“What drew us to Product Sight,” says Dengate, “was full-text search. In this scheme, users are only on the system when they need to view a document. They may not know a file name or how it’s labeled in the system, but the document is easy to find. If they are looking for specific purchase detail and want to see where the part is used, they can put in a product number and do a full-text search. The system looks through Microsoft Office documents, plus AutoCad and SolidEdge drawings and will let users know all the various documents and uses that the product has.”

Another of the major attractions of Product Sight for Dengate: “We weren’t told how to structure the file systems to fit the application. We could work within our existing business process.”

Installation and migration—which, at the time included 125,000 documents—took less than a week for Delphi personnel. Delphi users in Grand Rapids, as well as in Europe and Asia, could all see the same documents at the same revision level. Product collaboration was significantly enhanced.

Making tires

Todd Wilson has been the project manager of Technical Systems at Cooper Tire & Rubber Co. for more than 14 years, in the engineering and IT areas at the company’s corporate headquarters in Findlay, Ohio. Wilson and his group are responsible for supporting and developing engineering systems for the development of new products. One of the main initiatives of Cooper Tire’s technical groups is revaluating the new product development process and product change order from a Lean perspective.

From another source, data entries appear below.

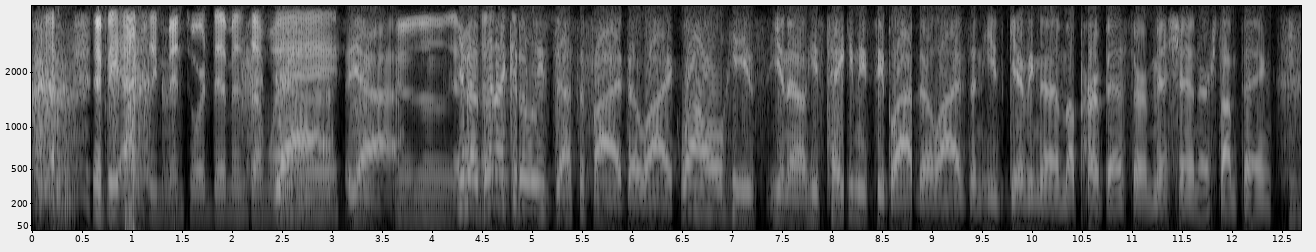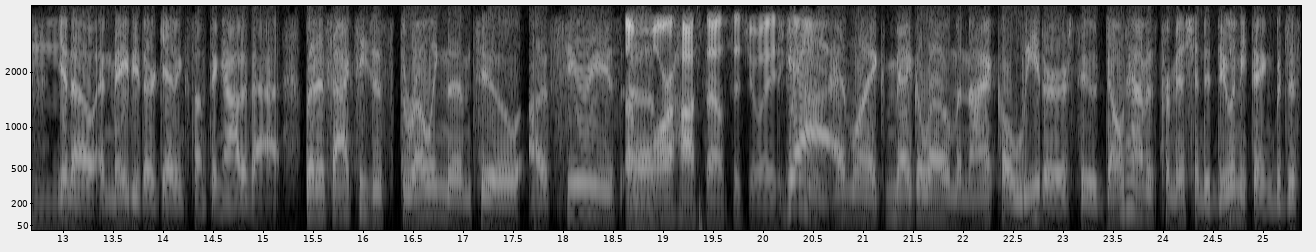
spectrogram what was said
if he actually mentored them in some way. Yeah, yeah. Yeah, you know, then I could at least justify that, like, well, he's, you know, he's taking these people out of their lives and he's giving them a purpose or a mission or something, Mhm. you know, and maybe they're getting something out of that. But in fact, he's just throwing them to a series a of more hostile situations. yeah, and like megalomaniacal leaders who don't have his permission to do anything, but just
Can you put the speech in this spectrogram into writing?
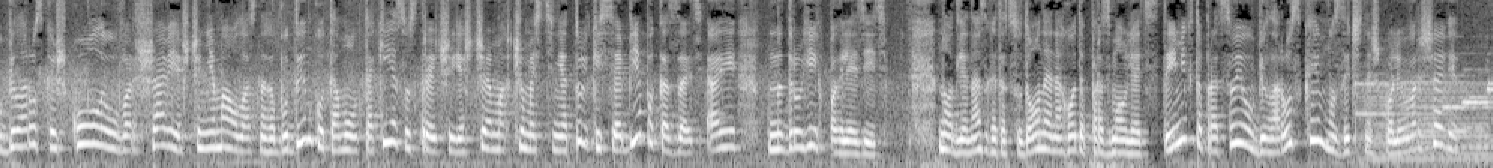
у беларускай школы ў варшаве яшчэ няма ўласнага будынку таму такія сустрэчы яшчэ магчымасці не толькі сябе паказаць а і на другіх паглядзець. Ну а для нас гэта цудоўная нагода паразмаўляць з тымі хто працуе ў беларускай музычнай школе ў варшаве. а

Time to market was the key factor spurring the team to develop a PLM solution. “We sell to the automotive aftermarket, so we have to get new tires out quickly,” says Wilson. “We use Lean Manufacturing methodology and work in a collaborative environment. I work on the IT end of things and started looking about three years ago for a solution to get data to people sooner.”

One objective was to cut down on the constant use of e-mail and replace that with a Web-based client server architecture. “We looked at large PLM solutions and custom designs,” Wilson notes. “Then we looked at our workflows and the fact that we use Microsoft applications like Office extensively. Microsoft was willing to work with us to develop a collaborative system, so we went with them. As we went to work on this, we mapped out the process in true Lean methodology. This became not just an IT project, but involved the whole company.”

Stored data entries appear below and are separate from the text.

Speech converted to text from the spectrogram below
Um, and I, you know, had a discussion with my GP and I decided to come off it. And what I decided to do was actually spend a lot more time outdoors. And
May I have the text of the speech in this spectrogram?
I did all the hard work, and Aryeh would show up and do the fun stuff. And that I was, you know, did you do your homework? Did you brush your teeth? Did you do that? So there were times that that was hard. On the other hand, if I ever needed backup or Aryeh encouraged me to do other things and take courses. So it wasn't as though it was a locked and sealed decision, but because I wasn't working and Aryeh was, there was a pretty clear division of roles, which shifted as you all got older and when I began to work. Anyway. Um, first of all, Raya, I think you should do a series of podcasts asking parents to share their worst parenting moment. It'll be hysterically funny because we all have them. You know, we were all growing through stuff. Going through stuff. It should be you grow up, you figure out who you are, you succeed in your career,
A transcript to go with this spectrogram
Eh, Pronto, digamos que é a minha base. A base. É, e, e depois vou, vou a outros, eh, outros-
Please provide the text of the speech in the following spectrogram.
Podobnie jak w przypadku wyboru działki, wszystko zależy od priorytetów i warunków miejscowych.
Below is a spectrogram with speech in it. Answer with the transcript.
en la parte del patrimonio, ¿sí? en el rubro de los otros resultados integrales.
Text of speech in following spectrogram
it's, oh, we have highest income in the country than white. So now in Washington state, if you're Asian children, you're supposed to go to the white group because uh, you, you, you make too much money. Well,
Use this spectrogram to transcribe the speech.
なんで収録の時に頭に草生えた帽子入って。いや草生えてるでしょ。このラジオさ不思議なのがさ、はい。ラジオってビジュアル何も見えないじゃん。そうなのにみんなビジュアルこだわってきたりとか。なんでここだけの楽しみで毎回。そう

The result is a portal view of data that is Web-based and easy for people to use. The system went from concept to production in six months. “We’ve seen improvements in time to market from 18 months to nine to 11 months,” says Wilson. “But we’re in a state of constant improvement on this system.”

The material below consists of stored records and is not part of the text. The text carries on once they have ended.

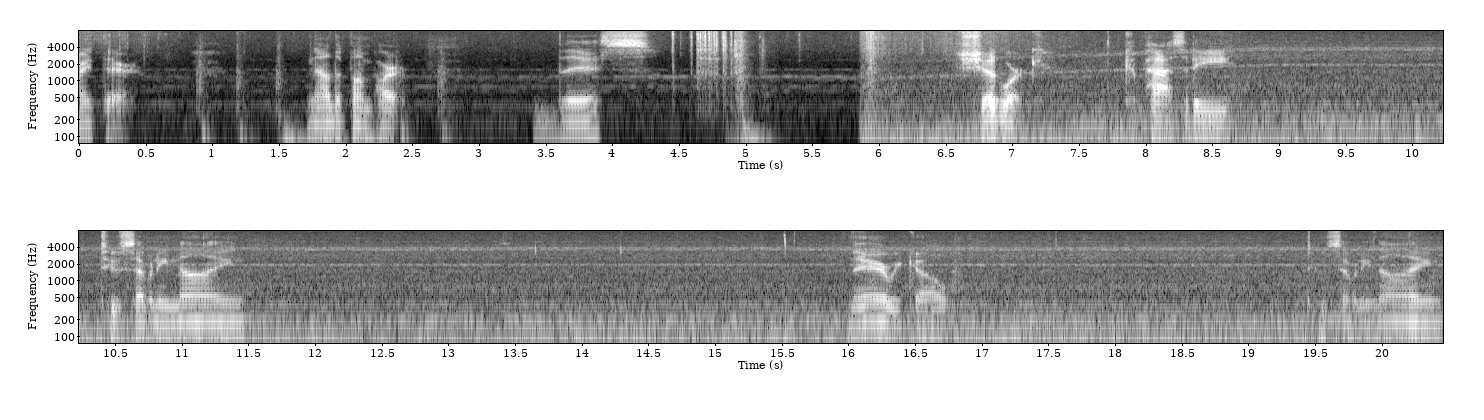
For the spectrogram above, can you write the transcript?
right there. Now the fun part. This should work. Capacity 279. There we go. 279.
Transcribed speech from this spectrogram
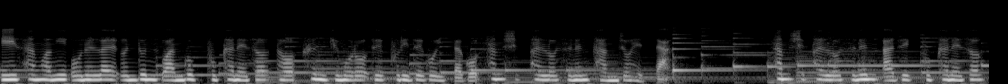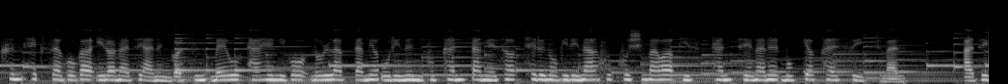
이 상황이 오늘날 은둔 왕국 북한에서 더 큰 규모로 되풀이되고 있다고 38로스는 강조했다. 38로스는 아직 북한에서 큰 핵사고가 일어나지 않은 것은 매우 다행이고 놀랍다며 우리는 북한 땅에서 체르노빌이나 후쿠시마와 비슷한 재난을 목격할 수 있지만 아직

Acme Packet is a start-up company providing products for network services. The company was experiencing difficulty keeping track of all of its electronic parts and all the associated documentation. Steve Norton, director of hardware engineering for the Woburn, Mass., manufacturer, says the company was using a combination of Microsoft Excel and Access products to keep track of parts, part number assignments and “where used” information.

This system was very limiting for design engineers. “We couldn’t do a search for a part number, then increment to the next number and repeat the search,” states Norton. “We could potentially use the same number twice plus have many outmoded numbers. We needed a way to assign part numbers and maintain the documentation.”

The software solution from Omnify Software allows designers to put a symbol in the description for existing parts. They can just put this symbol in a schematic, thus keeping the centralized system intact. “The great thing about the tool is that it has a part number schema for higher level assemblies. If a resistor ends up on a printed circuit board, we have a part number for it, then a part number for the higher-level product. The system assigns numbering and does release tracking, so we can go back and pull information on shipped product,” adds Norton.

See sidebar to this article: A PLM Model